Here’s how you can corn beef without adding chemicals—albeit, you’ll reduce the fermentation period to one week (versus the traditional 3-week period). By keeping the meat submerged below the brine’s surface, and in an anaerobic—or air-free—environment, it safely cures.
Once fermented and then cooked, slice corned beef very thin and serve with horseradish sauce or mustard. Or, use on sandwiches or as a savory ingredient in soups and stews. The name “corned” refers to the salt (traditionally “corn-sized” chunks of salt). I, however, use and recommend sea salt.
6 cups water
3/4 cup sea salt
6 cloves garlic
6 bay leaves
1 stick cinnamon
2 tablespoons whole coriander seed
2 tablespoons whole black peppercorns
1 tablespoon juniper berries
2 ½ to 3 pound beef brisket
Bring water and salt to a boil. Let cool.
Place spices and brisket in a deep enameled pot, wide-mouthed gallon glass jar, a non-reactive container, or in a zipper-style plastic freezer bag. Cut the meat in half, if necessary, to fit into the container.
Cover the meat with the cooled brine. To keep the brisket submerged, weigh it down with clean rocks or a water-filled, tightly capped jar. Cover the container. Cure in the refrigerator for one week, turning the meat after 3 days.
Drain and discard the brine. Soak the meat in fresh water for 10 to 15 minutes to reduce the salt. Discard soaking water. Place the meat in a deep pot, cover with fresh water and (optional, add an onion, carrot, celery stalk and fresh spices such as those used in the brine) simmer for 2 ½ to 3 hours or until fork tender.
Remove the meat; to serve some hot, slice very thin as it’s concentrated. Reserve the broth for use as a stock and discard the onion, carrot and celery. Press the remaining meat into a container into which it just fits; cover and refrigerate with a weight (like a jar filled with water) pressing down upon it. The moisture pressed from the meat forms a delicious jellied coating. Refrigerated, corned beef holds well for up to a week.

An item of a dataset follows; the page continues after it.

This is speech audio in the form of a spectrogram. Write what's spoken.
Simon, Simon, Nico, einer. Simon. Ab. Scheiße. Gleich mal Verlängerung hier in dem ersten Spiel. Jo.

Note: My corned beef guru does not use saltpeter; and he brines meat for the traditional three-week period. Health safety, however, advises the addition of sodium nitrite to meat aged over one week as botulism can form in improperly cured meat.
For New England Boiled Dinner, simmer parsnips, carrots, rutabagas, onions, potatoes and cabbage in some of the stock that remains after cooking the beef. (Taste the stock for saltiness and, as necessary, dilute.) Serve these vegetables with the corned beef.

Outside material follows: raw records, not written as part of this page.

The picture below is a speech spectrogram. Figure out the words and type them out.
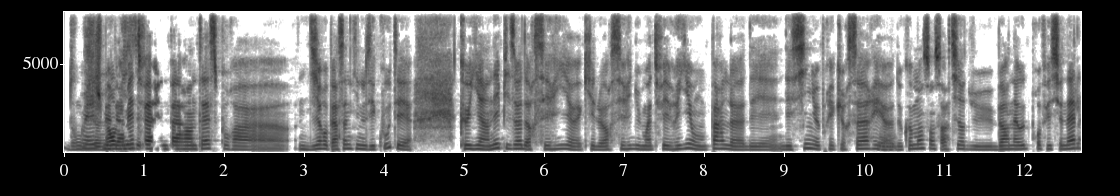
Donc Ouais, je je me permets de faire une parenthèse pour, heu, dire aux personnes qui nous écoutent et qu'il y a un épisode hors série, heu, qui est le hors série du mois de février où on parle, des des signes précurseurs et mmh. de comment s'en sortir du burn-out professionnel.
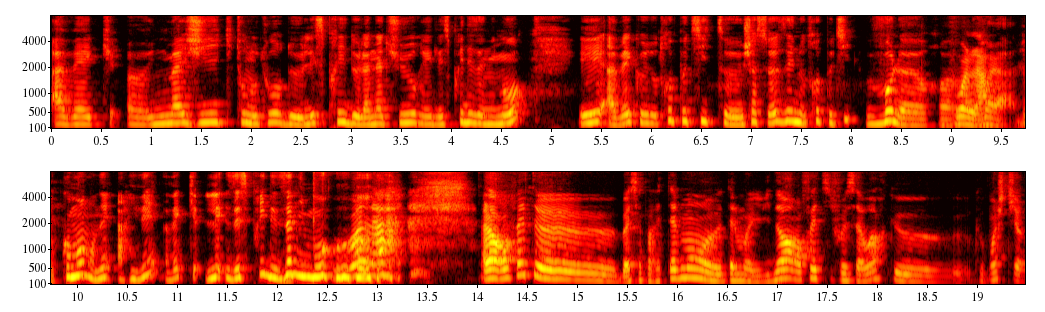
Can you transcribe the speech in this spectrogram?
avec euh, une magie qui tourne autour de l'esprit de la nature et de l'esprit des animaux. Et avec notre petite euh, chasseuse et notre petit voleur. Voilà. Donc, comment on est arrivé avec les esprits des animaux? Voilà. Alors en fait, euh, bah, ça paraît tellement, tellement évident. En fait, il faut savoir que, que moi, je tire,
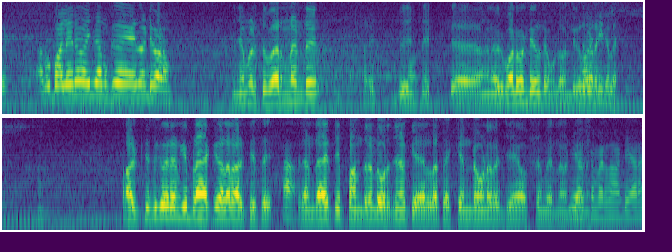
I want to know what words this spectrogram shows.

For Red Flannel Hash combine New England Boiled Dinner leftovers plus some grated beet and cook, with fat, in a skillet until browned.
May you be well nourished,